APD Chief Williams retiresPublished 12:00am Wednesday, November 27, 2013
A group of his friends, family members, co-workers and fellow Rotarians gathered Tuesday at the training center named in his honor to wish Andalusia Police Chief Wilbur Williams a happy retirement.
Williams has been the local chief for 13 years.
Andalusia Mayor Earl Johnson, who hired Williams in his first administration, said the city’s nationwide search for a chief yielded a number of highly qualified candidates.
“The council and I personally interviewed 12 people,” Johnson recalled. “He was the last one. When Chief came in and gave a presentation about his career. Well, as soon as he walked out the door, it was all over.”
Johnson said it was clear to all of the council members at that time that Williams was the best candidate.
“He’s done a tremendous job,” Johnson said.
“I never dreamed we could have a facility of this quality for law enforcement training here in Andalusia, and the people of Andalusia will be forever grateful for the leadership he provided.”
Rep. Mike Jones, who also serves as municipal judge, was on the council when Williams was hired.
“In many ways, I am sad to see this day come,” Jones said. “He has backed me up more times than I can count, and I appreciate all he has done.”
During his tenure as chief in Andalusia, Williams served as president of the Alabama Association of Police Chiefs. He followed former Sylacauga Chief Louis Zook, current of the attorney general’s office, as president.
Zook said Williams’ retirement leaves “big shoes to fill, in Andalusia and in the law enforcement profession as well. He’s done a fine job.”
Matt Mancil of the Alabama Criminal Justice Information Center and formerly of the APD praised Williams for encouraging all officers to further their educations, and said it was that encouragement that pushed him forward in his career.
In his 13 years as chief, Williams managed budgets totaling more than $25 million, and successfully obtained grant funding to improve his department’s equipment.

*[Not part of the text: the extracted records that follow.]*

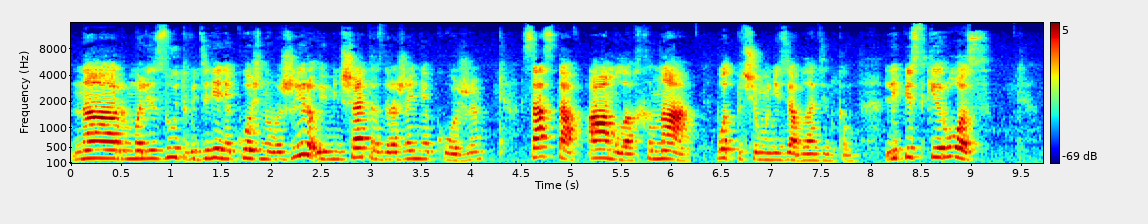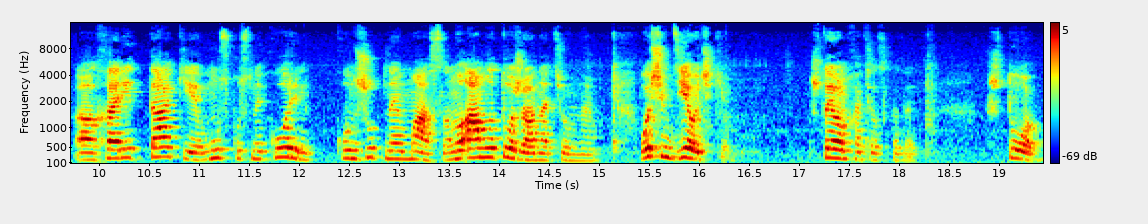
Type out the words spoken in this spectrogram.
нормализует выделение кожного жира и уменьшает раздражение кожи. Состав амла, хна, вот почему нельзя блондинкам, лепестки роз, э, харитаки, мускусный корень, кунжутное масло. Но амла тоже она темная. В общем, девочки, что я вам хотела сказать? Что,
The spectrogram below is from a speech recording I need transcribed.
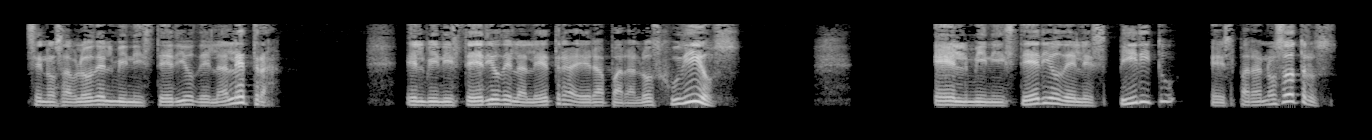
se nos habló del ministerio de la letra. El ministerio de la letra era para los judíos. El ministerio del Espíritu es para nosotros.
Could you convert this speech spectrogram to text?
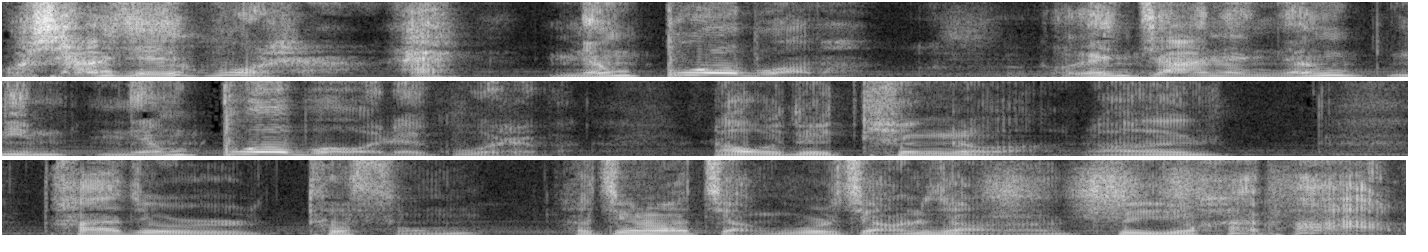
我想起一故事，哎，你能播播吗？我给你讲讲，你能你你能播播我这故事吗？然后我就听着嘛，然后。他就是特怂，他经常讲故事，讲着讲着自己就害怕了。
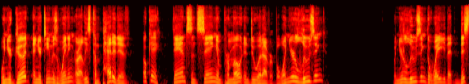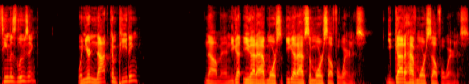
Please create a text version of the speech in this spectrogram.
When you're good and your team is winning or at least competitive, okay, dance and sing and promote and do whatever. But when you're losing, when you're losing the way that this team is losing, when you're not competing, no, man, you got you got to have more. You got to have some more self awareness. You got to have more self awareness.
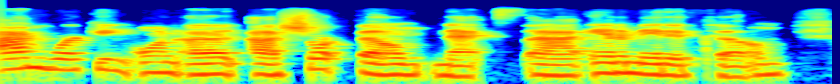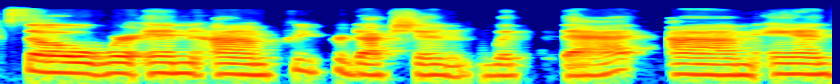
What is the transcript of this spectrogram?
I'm working on a, a short film next, uh, animated film. So we're in um, pre-production with that. Um, and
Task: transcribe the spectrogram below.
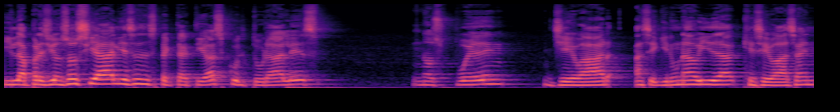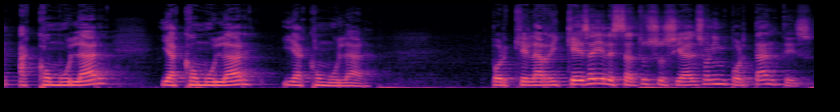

In 2003, under his leadership, the APD was one of 41 departments in the nation to receive funding to fight the meth epidemic. The local department’s share was more than $220,000.
In 2005, he secured $235,000 in federal funding to upgrade the department’s technology.
He also led the effort to secure grant and low-interest loan funds for the construction of a local law enforcement training facility and shooting range. It is an accomplishment of which he is very proud.
“Since the facility opened, we have recorded more than 16,000 hours of high quality training here,” he said.
Williams, who worked in education after retiring from the Mobile Police Department where he spent most of his career investigating homicides, said he has always believed a department should have the
best trained officers possible.
“Our citizens deserve the very best protection we can provide to them,” he said.
Williams said he has always demanded his officers give 110 percent, and he left them with a challenge.
“I hope you will continue the efforts of United Fund, Christmas angels and Relay for Life,” he said, adding that the APD was the agency that raised the most money for Relay in recent years.
“For you to be supported and accepted, you better support the community.”
He also reminded them that regardless of who they work for in the future, their allegiance should be to the oaths they took to become officers, and to the citizens who pay their salaries.